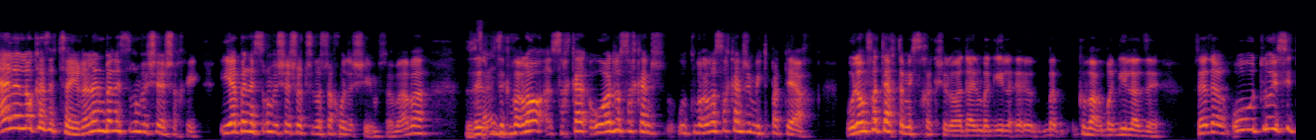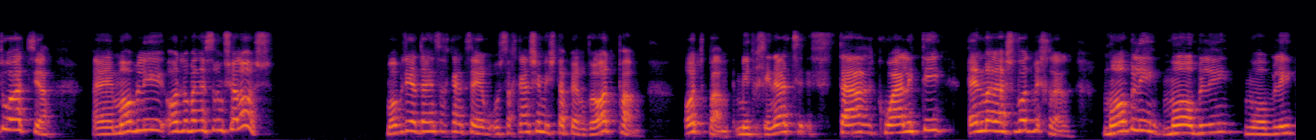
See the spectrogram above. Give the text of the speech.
אלן לא כזה צעיר, אלן בן 26 אחי, יהיה בן 26 עוד שלושה חודשים, סבבה? זה זה. זה כבר לא, שחקן, הוא עוד לא שחקן, הוא כבר לא שחקן שמתפתח, הוא לא מפתח את המשחק שלו עדיין בגיל, אה, כבר בגיל הזה, בסדר? הוא תלוי סיטואציה. אה, מובלי עוד לא בן 23. מובלי עדיין שחקן צעיר, הוא שחקן שמשתפר, ועוד פעם, עוד פעם, מבחינת star quality, אין מה להשוות בכלל. מובלי, מובלי, מובלי,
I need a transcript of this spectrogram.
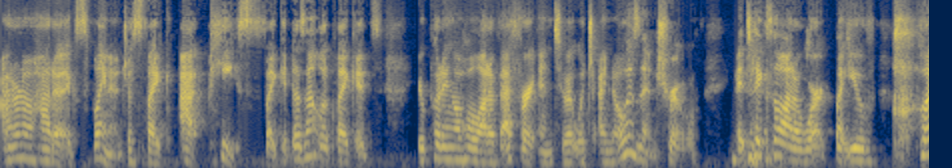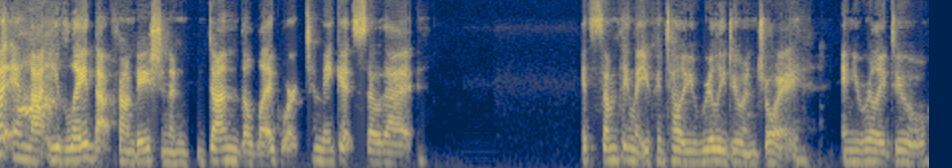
I don't know how to explain it, just like at peace. Like it doesn't look like it's you're putting a whole lot of effort into it, which I know isn't true. It takes a lot of work, but you've put in that, you've laid that foundation and done the legwork to make it so that it's something that you can tell you really do enjoy and you really do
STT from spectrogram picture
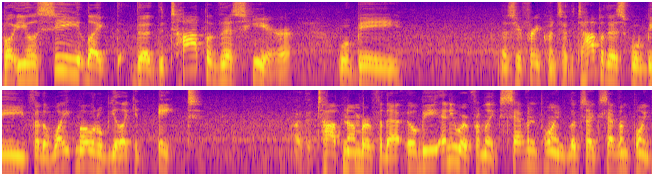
but you'll see like the, the top of this here will be, that's your frequency, the top of this will be, for the white mode, will be like an 8. Right, the top number for that, it'll be anywhere from like 7 point, looks like 7.4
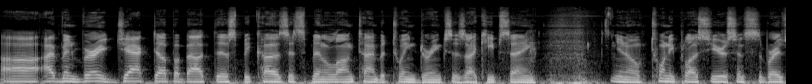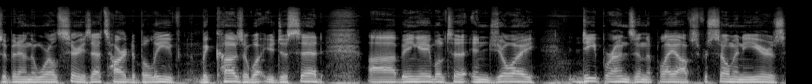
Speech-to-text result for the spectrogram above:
Uh, I've been very jacked up about this because it's been a long time between drinks, as I keep saying. You know, 20 plus years since the Braves have been in the World Series. That's hard to believe because of what you just said. Uh, being able to enjoy deep runs in the playoffs for so many years.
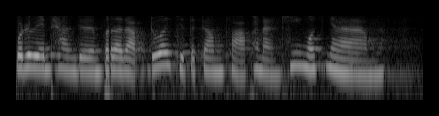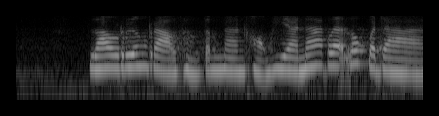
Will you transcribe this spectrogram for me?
บริเวณทางเดินประดับด้วยจิตรกรรมฝาผนังที่งดงาม เล่าเรื่องราวถึงตำนานของพญานาคและโลกบาดาล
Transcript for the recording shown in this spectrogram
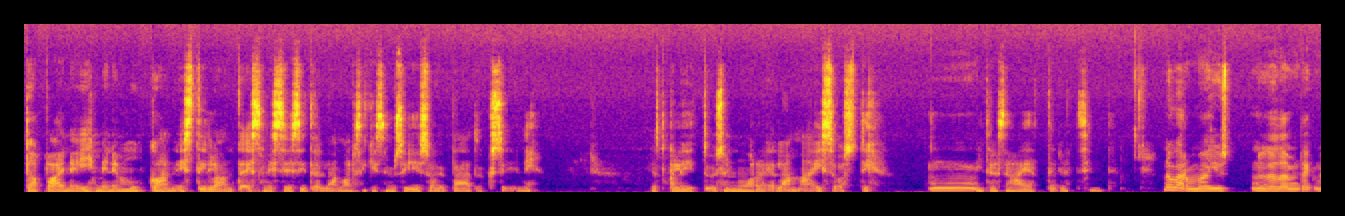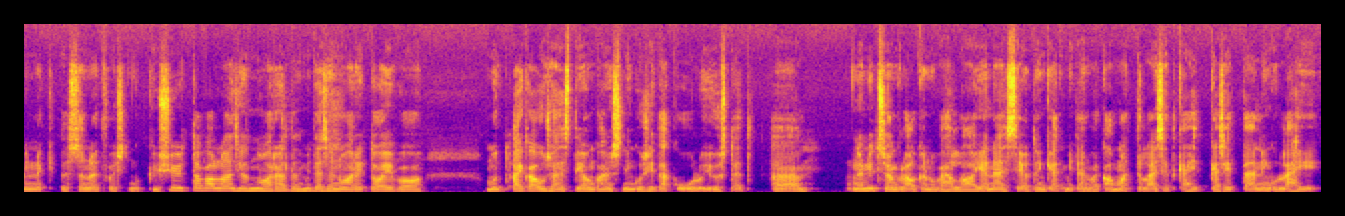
tapainen ihminen mukaan niissä tilanteissa, missä esitellään varsinkin sellaisia isoja päätöksiä, niin, jotka liittyy sen nuoren elämään isosti. Mm. Mitä sä ajattelet siitä? No varmaan just, no tota, mitä Minnekin tässä sanoi, että voisi niinku kysyä tavallaan sieltä nuorelta, että mitä se nuori toivoo. Mutta aika useasti on myös niinku sitä kuullut just, että ää, no nyt se on kyllä alkanut vähän laajenee se jotenkin, että miten vaikka ammattilaiset käsittää niin kuin lähi,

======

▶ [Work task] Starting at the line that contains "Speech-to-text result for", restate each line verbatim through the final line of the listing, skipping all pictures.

▶ [Answer to this exercise]
Speech-to-text result for the spectrogram above:
Uh, I've been very jacked up about this because it's been a long time between drinks, as I keep saying. You know, 20 plus years since the Braves have been in the World Series. That's hard to believe because of what you just said. Uh, being able to enjoy deep runs in the playoffs for so many years.
Will you transcribe this spectrogram for me?
บริเวณทางเดินประดับด้วยจิตรกรรมฝาผนังที่งดงาม เล่าเรื่องราวถึงตำนานของพญานาคและโลกบาดาล
Transcript for the recording shown in this spectrogram
tapainen ihminen mukaan niissä tilanteissa, missä esitellään varsinkin sellaisia isoja päätöksiä, niin, jotka liittyy sen nuoren elämään isosti. Mm. Mitä sä ajattelet siitä? No varmaan just, no tota, mitä Minnekin tässä sanoi, että voisi niinku kysyä tavallaan sieltä nuorelta, että mitä se nuori toivoo. Mutta aika useasti on myös niinku sitä kuullut just, että ää, no nyt se on kyllä alkanut vähän laajenee se jotenkin, että miten vaikka ammattilaiset käsittää niin kuin lähi,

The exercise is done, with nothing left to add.